Cryptosporidium spp. and Giardia duodenalis are an important food borne parasites which cause gastrointestinal disease in animals and humans. Globally, they are ranked high among the most important foodborne pathogens by FAO and WHO. The overall objective of the present study is to use a multi-disciplinary, One Health approach to tackle issues associated with foodborne parasites, addressing existing gaps in our knowledge regarding occurrence, transmission, epidemiology, harmonization of methods, and prevention. Within present study we aimed to characterise the epidemiology of Cryptosporidium spp. and G. duodenalis and potential transmission routes by summarizing the available data about human cases of cryptosporidiosis and giardiasis in Latvia data from studies regarding Cryptosporidium spp. and G. duodenalis
prevalence and molecular diversity in food producing and companion animals. Cryptosporidiosis cases in humans have only been reported since 2009, with a total of 71 cases being reported from then until 2020 (mean: 6 cases per year, range: 2–23 cases per year). Meanwhile, from 2000 to 2020, a total of 1,000 cases of giardiasis were reported (mean: 48 cases per year, range: 3–172 cases per year).
Cryptosporidium spp. were shed by 33.8% of the investigated cattle and 15.2% of companion dogs, while G. duodenalis were shed by 5.9% of the investigated cattle and 11.9% of companion dogs. Findings of C. parvum species and most common subtype IIaA15G2R1 and presence of G. duodenalis assemblage A in animals highlights the zoonotic potential of those pathogens in Latvia.

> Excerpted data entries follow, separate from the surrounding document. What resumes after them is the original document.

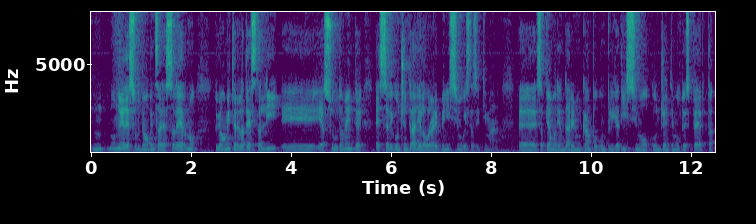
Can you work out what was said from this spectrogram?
noi adesso dobbiamo pensare a Salerno, dobbiamo mettere la testa lì e, e assolutamente essere concentrati e lavorare benissimo questa settimana. Eh, sappiamo di andare in un campo complicatissimo con gente molto esperta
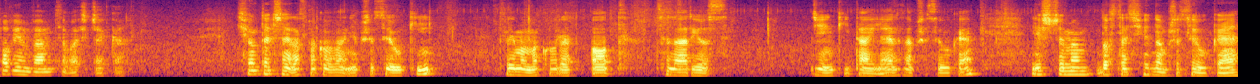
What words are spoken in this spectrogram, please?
powiem Wam, co Was czeka. Świąteczne rozpakowanie przesyłki. Tutaj mam akurat od Celarios. Dzięki Tyler za przesyłkę. Jeszcze mam dostać jedną przesyłkę,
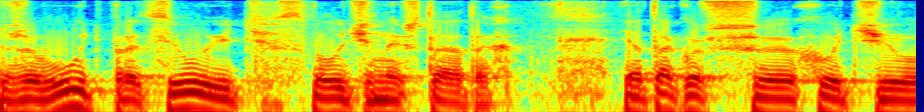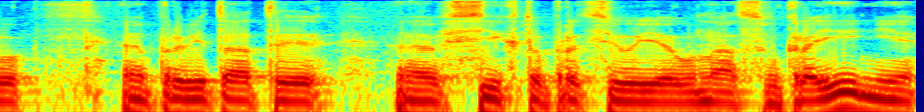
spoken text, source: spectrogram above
живуть, працюють в Сполучених Штатах. Я також е, хочу е, привітати всіх, хто працює у нас в Україні,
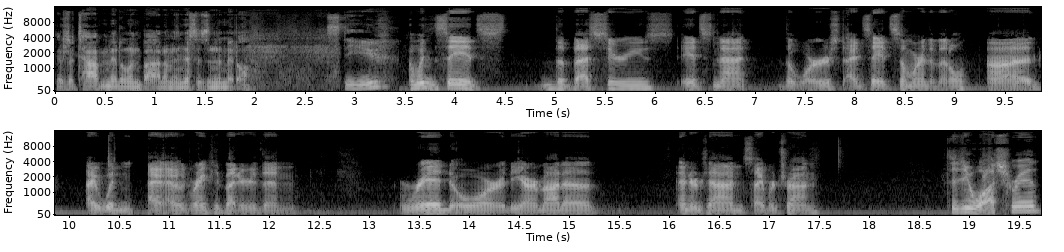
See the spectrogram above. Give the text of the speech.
There's a top, middle, and bottom, and this is in the middle. Steve? I wouldn't say it's the best series. It's not the worst. I'd say it's somewhere in the middle. Uh, I wouldn't. I, I would rank it better than Rid or the Armada, Energon, Cybertron. Did you watch Rid?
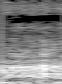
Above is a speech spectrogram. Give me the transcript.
you.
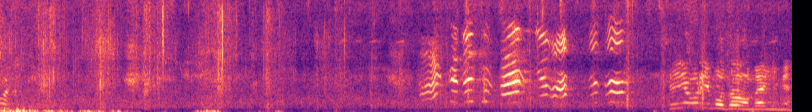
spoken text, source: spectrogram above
koş. Seni vurayım o zaman ben yine.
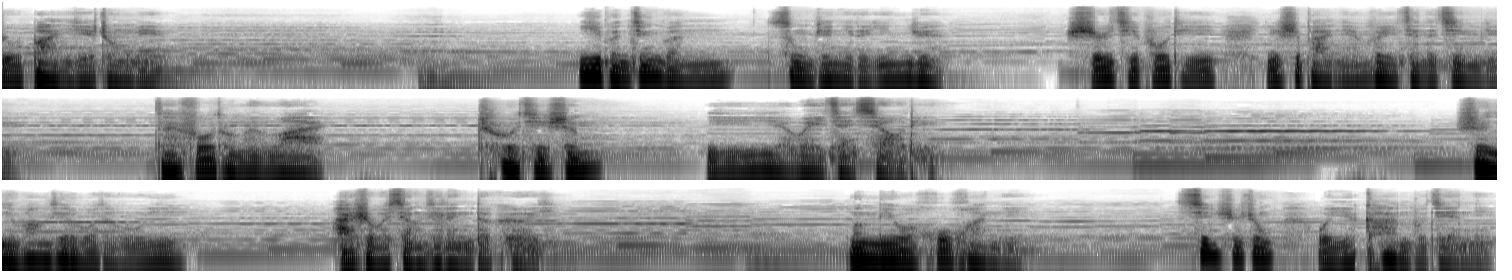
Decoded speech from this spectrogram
如半夜钟鸣。一本经文送别你的音乐，拾起菩提已是百年未见的境遇，在佛陀门外，啜泣声。一夜未见消停，是你忘记了我的无意，还是我想起了你的可以？梦里我呼唤你，现实中我也看不见你。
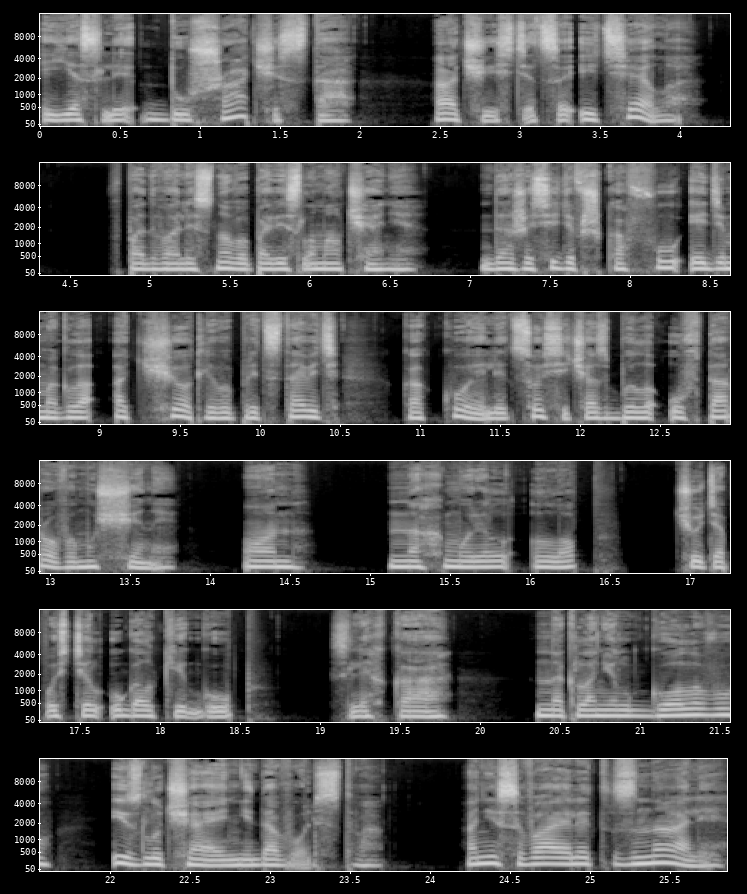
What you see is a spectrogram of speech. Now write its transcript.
Если душа чиста, очистится и тело. Подвале снова повисло молчание. Даже сидя в шкафу, Эдди могла отчетливо представить, какое лицо сейчас было у второго мужчины. Он нахмурил лоб, чуть опустил уголки губ, слегка наклонил голову, излучая недовольство. Они с Вайлет знали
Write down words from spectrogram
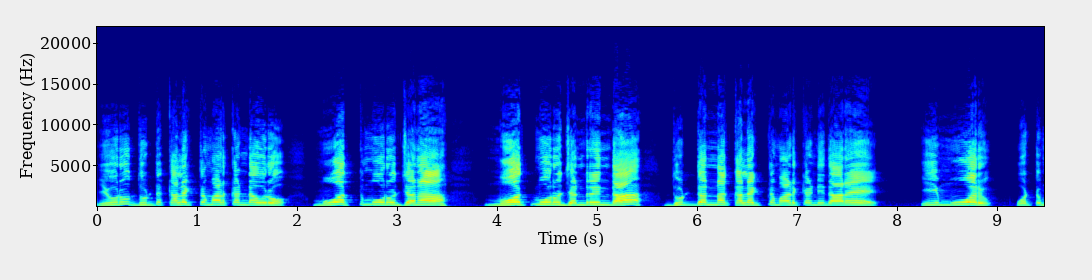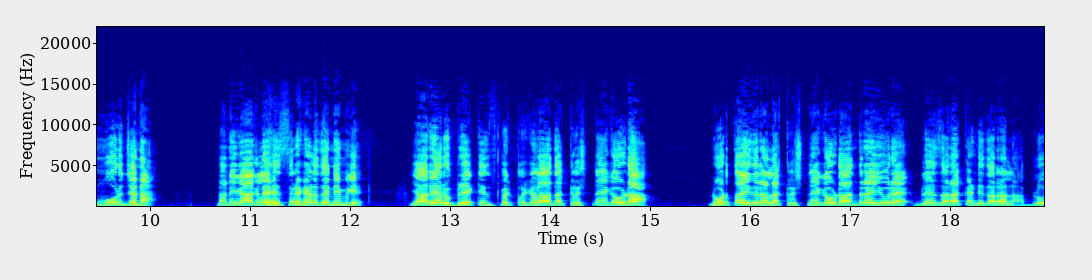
ಇವರು ದುಡ್ಡು ಕಲೆಕ್ಟ್ ಮಾಡ್ಕೊಂಡವರು. ಮೂವತ್ತ್ಮೂರು ಜನ ಮೂವತ್ತ್ಮೂರು ಜನರಿಂದ ದುಡ್ಡನ್ನು ಕಲೆಕ್ಟ್ ಮಾಡ್ಕೊಂಡಿದ್ದಾರೆ. ಈ ಮೂವರು, ಒಟ್ಟು ಮೂರು ಜನ. ನಾನೀಗಾಗಲೇ ಹೆಸರು ಹೇಳಿದೆ ನಿಮಗೆ. ಯಾರ್ಯಾರು ಬ್ರೇಕ್ ಇನ್ಸ್ಪೆಕ್ಟರ್ಗಳಾದ ಕೃಷ್ಣೇಗೌಡ ನೋಡ್ತಾ ಇದ್ದೀರಲ್ಲ ಕೃಷ್ಣೇಗೌಡ ಅಂದರೆ ಇವರೇ, ಬ್ಲೇಸರ್ ಹಾಕೊಂಡಿದಾರಲ್ಲ, ಬ್ಲೂ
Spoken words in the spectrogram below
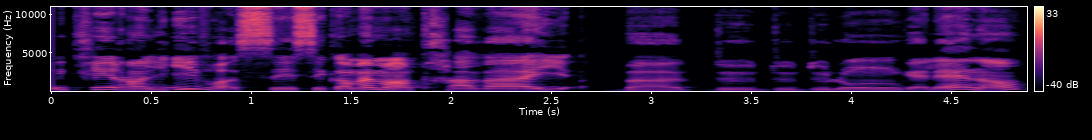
écrire un livre, c'est quand même un travail bah, de, de, longue haleine. Hein.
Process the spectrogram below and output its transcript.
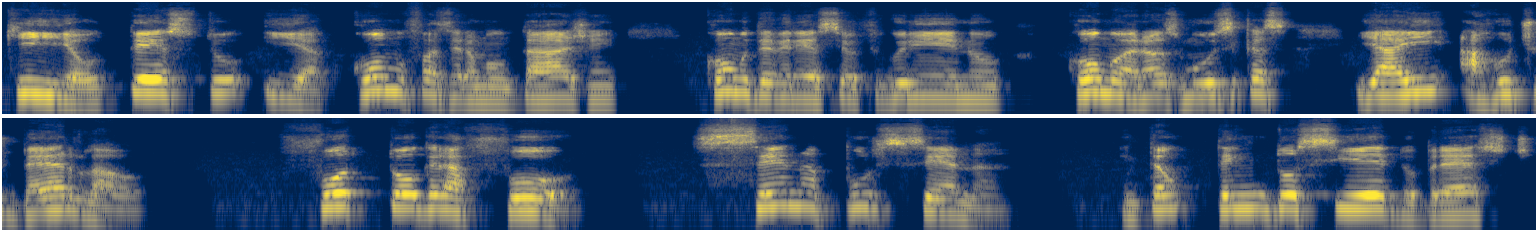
que ia o texto, ia como fazer a montagem, como deveria ser o figurino, como eram as músicas, e aí a Ruth Berlau fotografou cena por cena. Então, tem um dossiê do Brecht,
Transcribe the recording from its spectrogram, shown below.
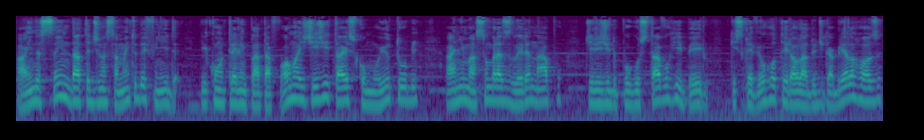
Ainda sem data de lançamento definida e com em plataformas digitais como o YouTube, a animação brasileira Napo, dirigido por Gustavo Ribeiro, que escreveu o roteiro ao lado de Gabriela Rosa,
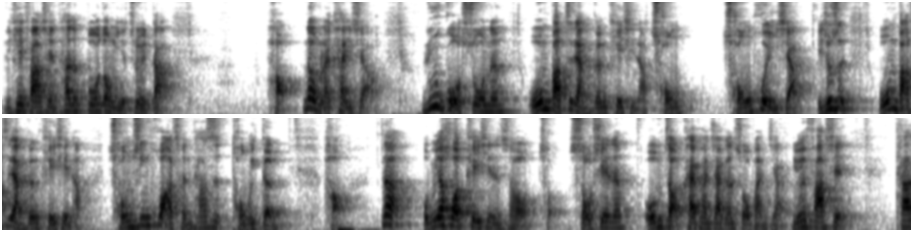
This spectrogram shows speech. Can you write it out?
你可以发现它的波动也最大。好，那我们来看一下啊。如果说呢，我们把这两根 K 线啊重重绘一下，也就是我们把这两根 K 线啊重新画成它是同一根。好，那我们要画 K 线的时候，从首先呢，我们找开盘价跟收盘价，你会发现它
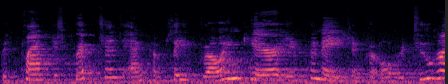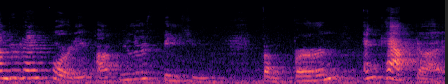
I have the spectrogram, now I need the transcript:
With plant descriptions and complete growing care information for over 240 popular species, from ferns and cacti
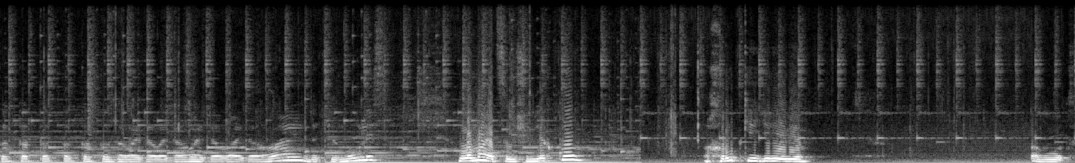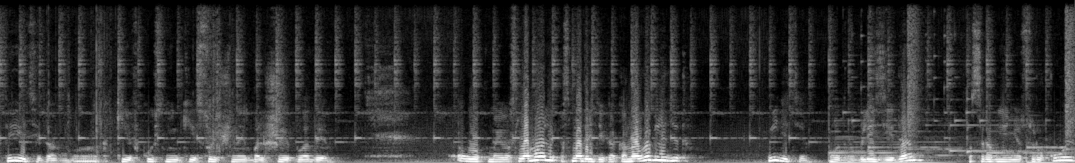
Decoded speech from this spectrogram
-та -та -та. Давай, давай, давай, давай, давай, дотянулись. Ломается очень легко. Хрупкие деревья. Вот, видите, как, какие вкусненькие, сочные, большие плоды. Вот мы его сломали, посмотрите, как она выглядит. Видите, вот вблизи, да, по сравнению с рукой,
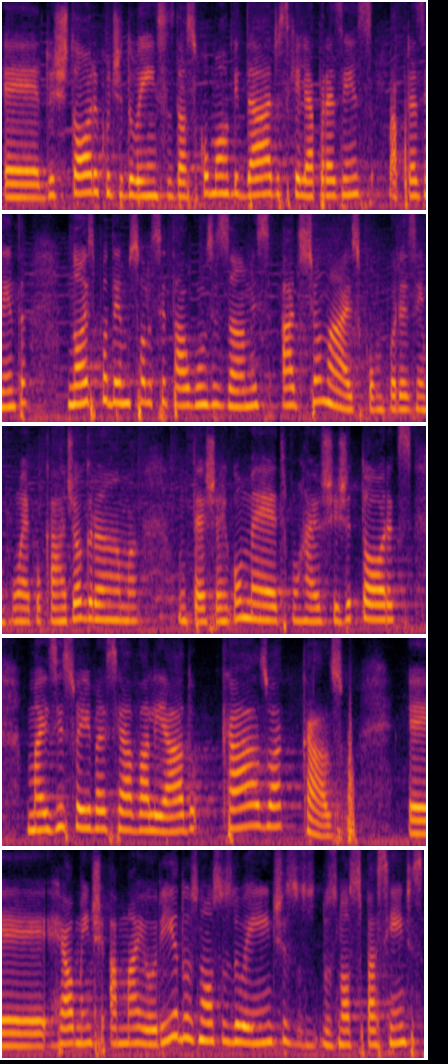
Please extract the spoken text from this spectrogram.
é, do histórico de doenças, das comorbidades que ele apresenta, nós podemos solicitar alguns exames adicionais, como, por exemplo, um ecocardiograma, um teste ergométrico, um raio-x de tórax, mas isso aí vai ser avaliado caso a caso é, realmente a maioria dos nossos doentes, dos nossos pacientes,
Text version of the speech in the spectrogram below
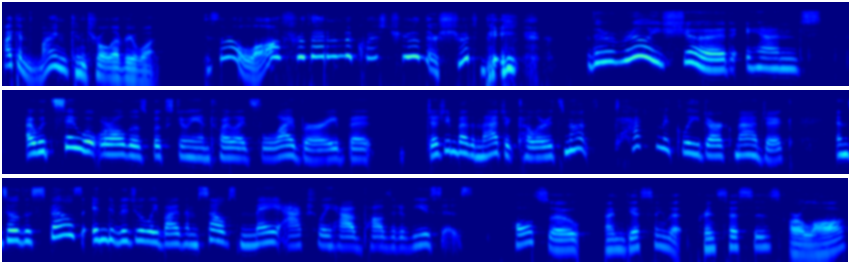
I can mind control everyone. Is there a law for that in Equestria? There should be. There really should, and I would say what were all those books doing in Twilight's library, but judging by the magic color, it's not technically dark magic, and so the spells individually by themselves may actually have positive uses. Also, I'm guessing that princesses are law,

The zoonotic aspects of Cryptosporidium spp. and G. duodenalis needs to be taken into account, and need to be addressed in future studies.
This study was funded by the European Regional Development Fund “184.108.40.206. “Post-doctoral research aid” “One Health” multidisciplinary approaches for epidemiology and prevention of selected parasitic zoonosis (OMEPPAZ), (220.127.116.11/VIAA/1/16/204)”.
- 3.4. Other publications in conference proceedings (including local)